UPS UMA (Upsilon Ursae Majoris). Placed in front of the Big Dipper, in the neck Bayer's depiction of Ursa Major (the Greater Bear), lies Upsilon UMa. Together with nearby 23 UMa (just 4.5 degrees to the north), it provides a fine example of the coincidences that abound in astronomy (akin to our Sun and similar Alpha Centauri A being so close to each other). Both are fourth magnitude, rapidly rotating class F (respectively F2 and F0) subgiants that are Delta Scuti (multiple-period) variables with low mass companions.

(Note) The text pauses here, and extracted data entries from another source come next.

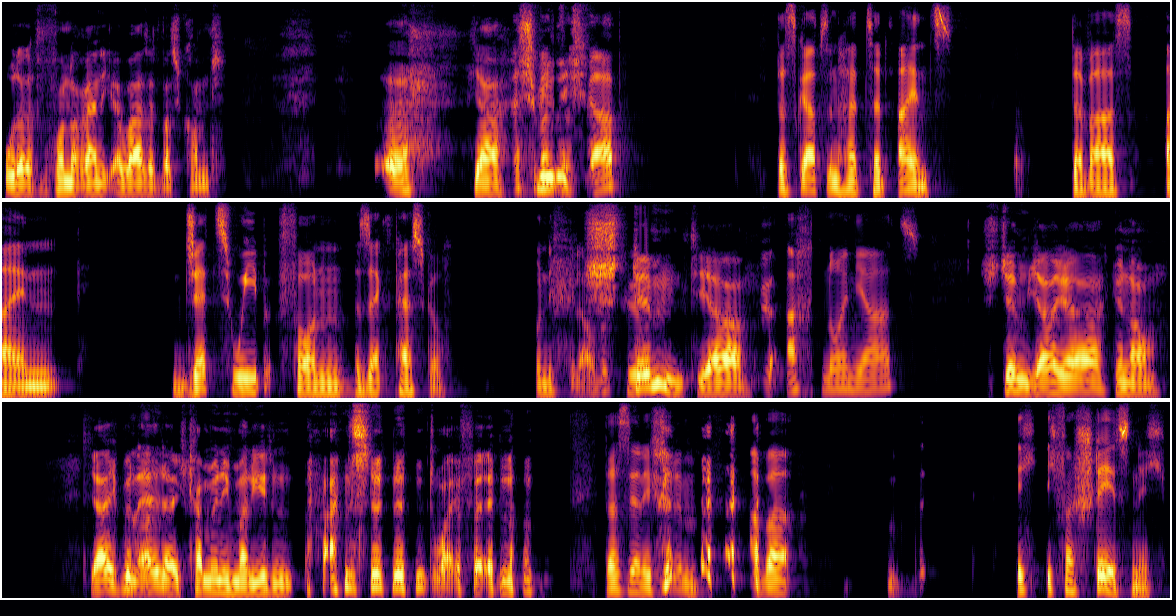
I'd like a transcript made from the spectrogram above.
oder von vornherein nicht erwartet, was kommt. Äh, ja, weißt schwierig. Was das gab? Das gab es in Halbzeit 1. Da war es ein Jet Sweep von Zach Pascal. Und ich glaube, Stimmt, für, ja. für 8, 9 Yards. Stimmt, ja, ja, genau. Ja, ich bin Aber älter, ich kann mir nicht mal jeden einzelnen Drive erinnern. Das ist ja nicht schlimm. Aber ich, ich verstehe es nicht.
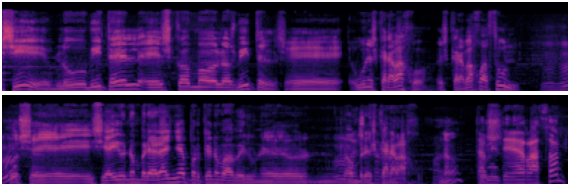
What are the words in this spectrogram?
Sí, Blue Beetle es como los Beatles, eh, un escarabajo, escarabajo azul. Pues eh, si hay un hombre araña, ¿por qué no va a haber un, eh, un Un hombre escarabajo. escarabajo? ¿no? También Pues- tiene razón.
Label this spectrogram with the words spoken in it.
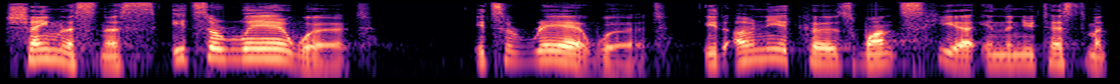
shamelessness, it's a rare word. It's a rare word. It only occurs once here in the New Testament.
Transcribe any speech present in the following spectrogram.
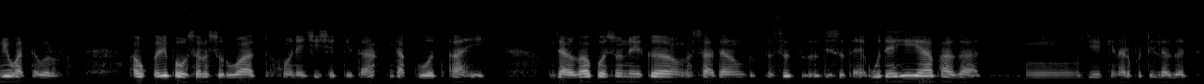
हे वातावरण अवकाळी पावसाला सुरुवात होण्याची शक्यता दाखवत आहे. जळगावपासून एक साधारण तसंच दिसत आहे. उद्याही या भागात जे किनारपट्टी लगत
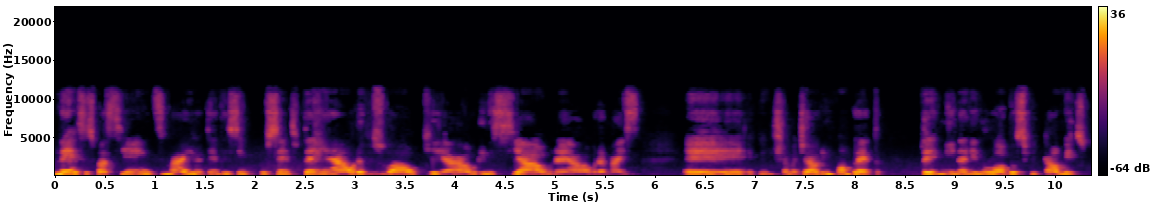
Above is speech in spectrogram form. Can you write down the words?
Nesses pacientes, mais de 85% tem a aura visual, que é a aura inicial, né? A aura mais, é, que a gente chama de aura incompleta, termina ali no lobo hospital mesmo.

That said, concentrate here on Upsilon, the fainter (3.80) and farther (115 light years). With a surface temperature of 7170 Kelvin, the star radiates at a modest rate (for naked-eye stars) of 29 times that of the Sun, which yields a radius of 3.5 times solar, a mass 2.0 solar, and the understanding that the star is at the end of its core-hydrogen-fusing life (consistent with its subgiant spectrum). However, the temperature is anomalously high for the spectral class, which should be closer to F0 (like 23 UMa) or even A9. Rotating with a high equatorial speed of at least 124 kilometers per second (implying that the axis is fairly vertical to the line of sight), the star completes a rotation in just 1.4 days, or even somewhat less. The subtle "Delta Scuti" variation, between 0.05 and 0.10 magnitudes, is not visible to the naked eye. The principle period is just 3.19 hours, but others (different parts of the star pulsating inward while others pulsate outward) have been found between 1.6 and 2.1 hours. Separated by 11.6 seconds of arc (at least 410 Astronomical Units) lies a dim companion of magnitude 11.5, which implies that it is a class M0 red dwarf. With a mass of about half solar, the companion orbits Ups UMa A with a period of at least 5200 years. From Ups proper, the companion, dim as it is, would still shine with the light of 20 percent that of the full Moon, while from the companion, Ups A would radiate 200 full Moonlights. Off in the distance, a planetary rider (none is known) would see the sister star, 23 UMa, 40 light years away from Ups, shining at second magnitude (2.30). Among the biggest differences between pair is that unlike 23 UMa, Upsilon is a high-velocity star, sailing past us from a different part of the Galaxy with a speed of 62 kilometers per second, about four times normal.
Written by Jim Kaler. Return to STARS.